(Dataset entries)
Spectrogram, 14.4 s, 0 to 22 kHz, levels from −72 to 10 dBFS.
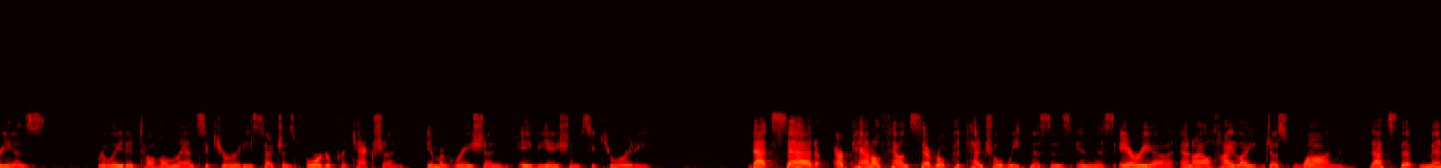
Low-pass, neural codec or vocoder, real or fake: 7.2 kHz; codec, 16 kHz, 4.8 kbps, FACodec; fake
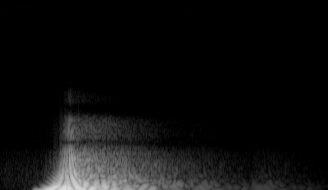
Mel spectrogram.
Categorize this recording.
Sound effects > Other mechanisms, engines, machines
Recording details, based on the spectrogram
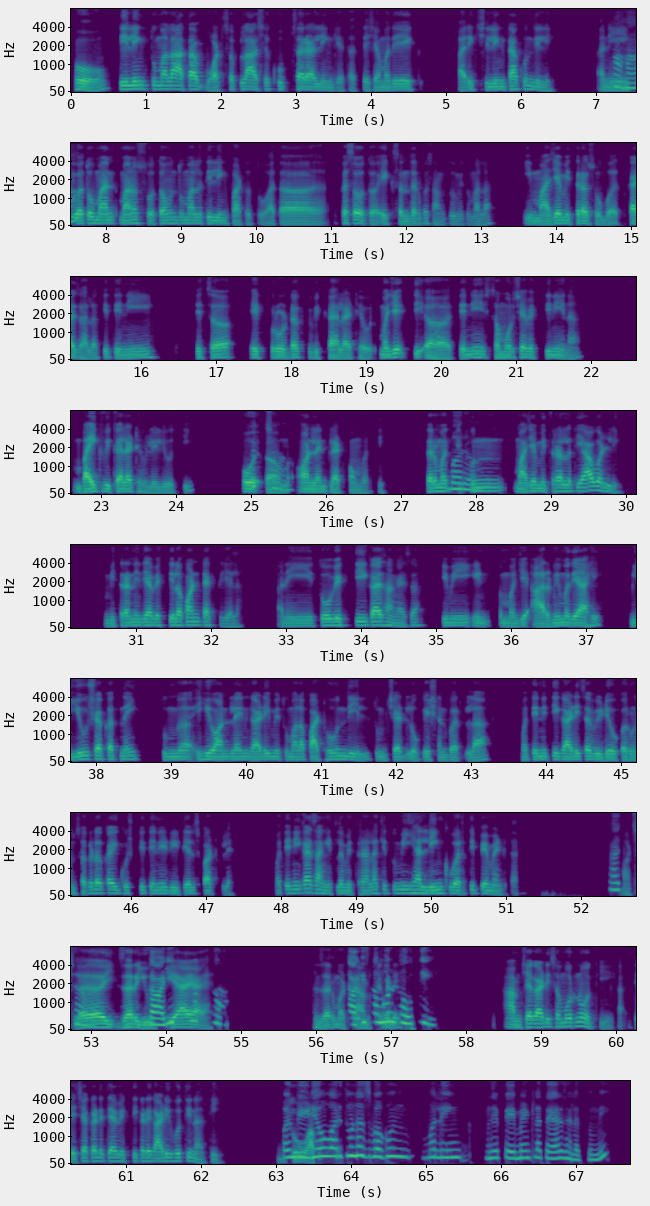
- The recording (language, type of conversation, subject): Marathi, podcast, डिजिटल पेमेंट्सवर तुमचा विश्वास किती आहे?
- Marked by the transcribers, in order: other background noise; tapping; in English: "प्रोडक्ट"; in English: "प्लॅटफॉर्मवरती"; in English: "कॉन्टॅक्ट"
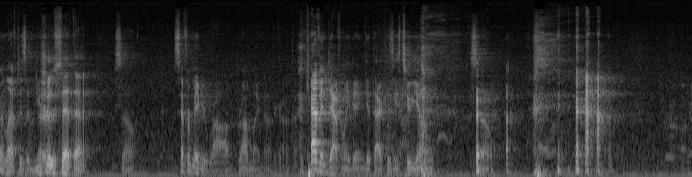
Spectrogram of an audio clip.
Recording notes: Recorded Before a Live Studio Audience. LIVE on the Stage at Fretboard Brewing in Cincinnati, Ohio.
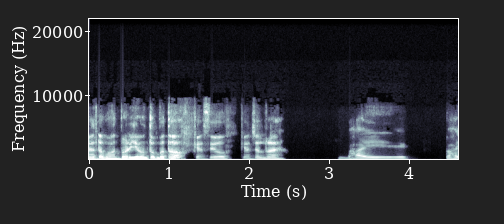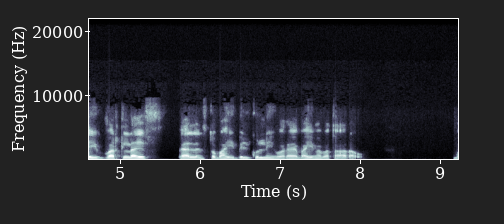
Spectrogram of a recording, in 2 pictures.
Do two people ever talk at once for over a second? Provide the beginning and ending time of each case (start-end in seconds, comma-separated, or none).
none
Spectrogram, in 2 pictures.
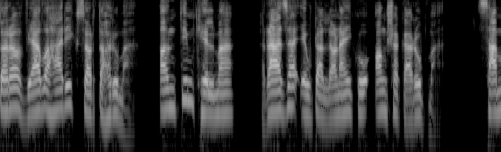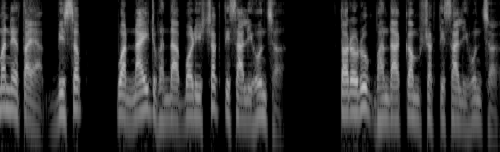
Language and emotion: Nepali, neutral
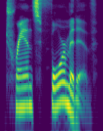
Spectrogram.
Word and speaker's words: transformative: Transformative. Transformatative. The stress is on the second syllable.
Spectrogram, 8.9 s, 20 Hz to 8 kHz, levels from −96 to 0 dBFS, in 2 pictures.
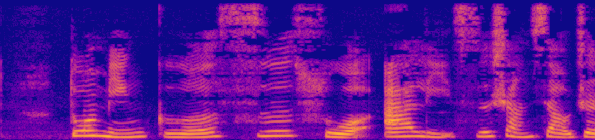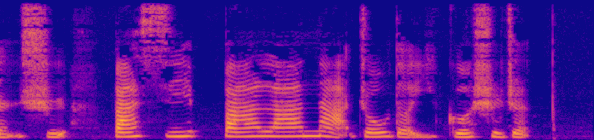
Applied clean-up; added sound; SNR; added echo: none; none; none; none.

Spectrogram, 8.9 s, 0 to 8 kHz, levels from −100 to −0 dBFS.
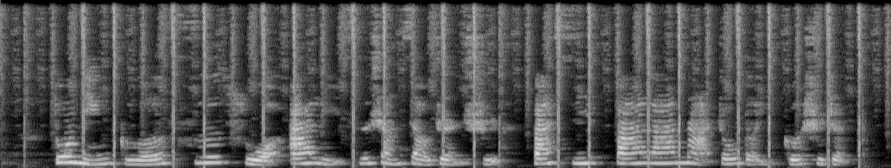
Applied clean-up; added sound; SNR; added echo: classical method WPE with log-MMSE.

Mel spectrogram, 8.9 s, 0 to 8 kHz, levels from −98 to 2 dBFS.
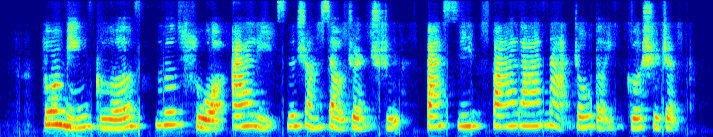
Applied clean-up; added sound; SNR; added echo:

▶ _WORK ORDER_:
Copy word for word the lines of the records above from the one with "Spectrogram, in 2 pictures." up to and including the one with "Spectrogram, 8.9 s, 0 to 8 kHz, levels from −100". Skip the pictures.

▶ _ANSWER TO THE EXERCISE_:
Spectrogram, in 2 pictures.
Language and emotion: Nepali, neutral
Spectrogram.
Word and speaker's words: transformative: Transformative. Transformatative. The stress is on the second syllable.
Spectrogram, 8.9 s, 20 Hz to 8 kHz, levels from −96 to 0 dBFS, in 2 pictures.
Applied clean-up; added sound; SNR; added echo: none; none; none; none.

Spectrogram, 8.9 s, 0 to 8 kHz, levels from −100 to −0 dBFS.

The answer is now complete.